|EP0756142A2 *||Jul 25, 1996||Jan 29, 1997||Hitachi, Ltd.||Refrigerator|
|WO2004078496A2 *||Feb 16, 2004||Sep 16, 2004||Valeo Systemes Thermiques||Ventilation/heating and/or air conditioning device for the passenger compartment of a motor vehicle with simultaneous cooling of air and coolant|
|WO2004078496A3 *||Feb 16, 2004||Jan 13, 2005||Regine Haller||Ventilation/heating and/or air conditioning device for the passenger compartment of a motor vehicle with simultaneous cooling of air and coolant|
|U.S. Classification||62/333, 62/334, 62/442|
|International Classification||G05D23/275, F25D11/02, F25B39/02, F25B5/04, F25B49/02, F25B25/00|

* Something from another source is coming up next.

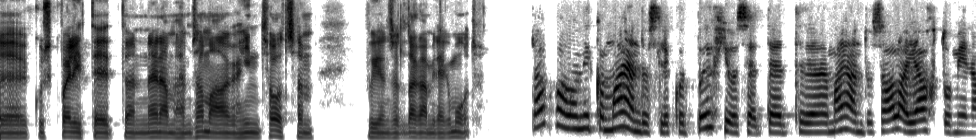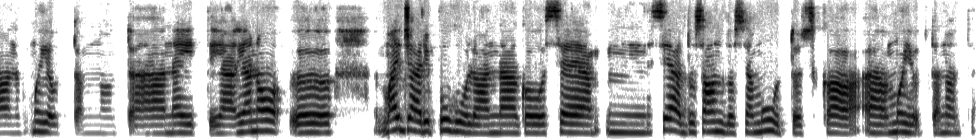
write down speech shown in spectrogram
äh, kus kvaliteet on enam-vähem sama, aga hind soodsam. või on seal taga midagi muud? taga on ikka majanduslikud põhjused, et majanduse alajahtumine on mõjutanud neid ja, ja no Maidžari puhul on nagu see mm, seadusandluse muutus ka mõjutanud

|Cooperative Classification||Y02B30/765, F25B25/005, F25B5/04, F25B2339/043, G05D23/1934, F25D11/025, G05D23/275, F25B49/02|
|European Classification||F25B49/02, F25B5/04, F25B25/00B, F25D11/02C, G05D23/275G4C2|
|Jul 9, 1981||AS||Assignment|
Owner name: THOMSON-BRANDT, 173, B1. HAUSSMANN 75008 PARIS, FR
Free format text: ASSIGNMENT OF ASSIGNORS INTEREST.;ASSIGNOR:QUESNOIT, JACQUES;REEL/FRAME:003906/0376
Effective date: 19810625
|Oct 16, 1986||FPAY||Fee payment|
Year of fee payment: 4
|Dec 18, 1990||REMI||Maintenance fee reminder mailed|
|May 19, 1991||LAPS||Lapse for failure to pay maintenance fees|
|Jul 30, 1991||FP||Expired due to failure to pay maintenance fee|
Effective date: 19910519